The owner names five or fewer unique eligible beneficiaries and the total deposit s allocated to all beneficiaries combined is 1250000 or less then the insurance coverage is. Up to 250000 times the number of unique eligible beneficiaries named by the owner.
For example if you have a personal savings account in your name and then also hold a joint savings account with your spouse both of those accounts are eligible for 250000 in FDIC coverage for a total of 500000 in insured funds.
Fdic insurance limit joint account with beneficiaries. An illustration might help you understand the basic mechanics of the strategy. As long as your financial institution is insured by the FDIC which insures bank accounts or NCUA which insures credit union accounts the coverage limits available from either federal agency will be the same which is currently 250000 per depositor per financial institution not per branch location. There may be different advantages and disadvantages of having a joint owner or beneficiaries.
Each co-owner of a joint account is insured up to 250000 for the combined amount of his or her interests in all joint accounts at the same IDI. Moreover since neither Jane nor Robert have any other joint deposits at the IDI the account is eligible for up to 500000 in deposit insurance coverage as a joint account and. In determining a co-owners interest in a joint account the FDIC assumes each co-owner is an equal owner unless the IDI records clearly indicate otherwise.
A POD account also known as a Revocable Trust account is insured for up to 250000 for each unique beneficiary per account owner for up to five beneficiaries. Understanding FDIC Insurance Coverage The standard insurance amount is 250000 per depositor per insured bank for each ownership category. So if you and your spouse have 500000 in a joint account at an FDIC-insured bank or savings institution and the bank or institution fails youre each guaranteed to get 250000 back.
In determining a co-owners interest in a joint account the FDIC assumes each co-owner is an equal owner unless the IDI records clearly indicate otherwise. A persons share in a joint account is not combined with the amounts owned in single accounts to come up with a total. A deposit account that identifies one or more people as beneficiaries who will get the contents of the account when the owner dies.
Section 457 deferred compensation plan accounts whether self-directed or not are also insured as Certain Retirement Accounts. A common misconception is that an estate account can be insured for more than 250000 if beneficiaries are named on the account. Insurance Limit Each co-owner of a joint account is insured up to 250000 for the combined amount of his or her interests in all joint accounts at the same IDI.
If you and your spouse or significant other have a joint account or accounts at an FDIC-insured institution youll each receive 250000 in coverage for your joint-account balances plus. Thus although an estate may have beneficiaries a decedent account is not eligible for deposit insurance coverage as a revocable trust account or for pass-through insurance to the beneficiaries. The FDIC insures these accounts separately from single and joint accounts.
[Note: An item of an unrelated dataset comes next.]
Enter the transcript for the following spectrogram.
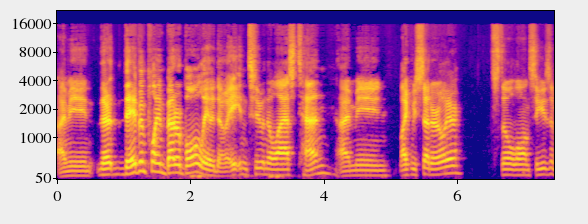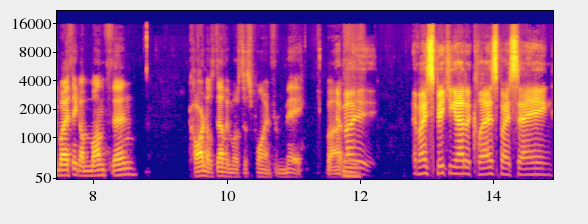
I mean, they're they've been playing better ball lately though. Eight and two in the last ten. I mean, like we said earlier, still a long season, but I think a month in, Cardinals definitely most disappointing for me. But Am I am I speaking out of class by saying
Joint accounts fall into a separate category and they carry a 500000 limit. Of them having equal withdrawal rights and from a deposit insurance perspective naming no beneficiaries the POD account will be insured as a joint ownership account. The standard deposit insurance amount is 250000 per depositor per insured bank for each account ownership category.
For joint accounts with two or more owners FDIC insurance insures each account owner for up 250000. Each account holder is entitled to 250000 of FDIC coverage in single accounts and 250000 FDIC coverage in joint accounts. The FDIC insures deposits that a person holds in one insured bank separately from any deposits that the person owns in another separately chartered insured bank.
The FDIC insures 250000 per person in joint accounts and divides money equally among owners for this purpose. When it comes to living trusts however FDIC coverage is calculated differently than most people expect says Stephen Reh a financial advisor at Reh Wealth Advisors in San Dimas California. Another option Tumin explains is establishing trust accounts with beneficiaries.
All retirement accounts listed above owned by the same person at the same bank are added together insured up to 250000. Because of that beneficiary interest the FDIC currently allows you to cover as much as 1250000 at a single financial institution by designating up to five payable on death beneficiaries none of whom can be covered for more than 250000. This means that by having accounts in different ownership categories like single accounts and joint accounts you can get more than 250000 in coverage.
One person can not have two individual accounts at one bank that are both worth 250000 USD and expect them to be covered though that same person could have an individual account a joint account be part of a trust and seek coverage protection of 250000 USD per account category. That means you and your spouse could open an additional accountsay a joint savings accountat the same bank as your individual savings accounts and your retirement accounts giving you a total of 15 million FDIC-insured dollars in your nest egg.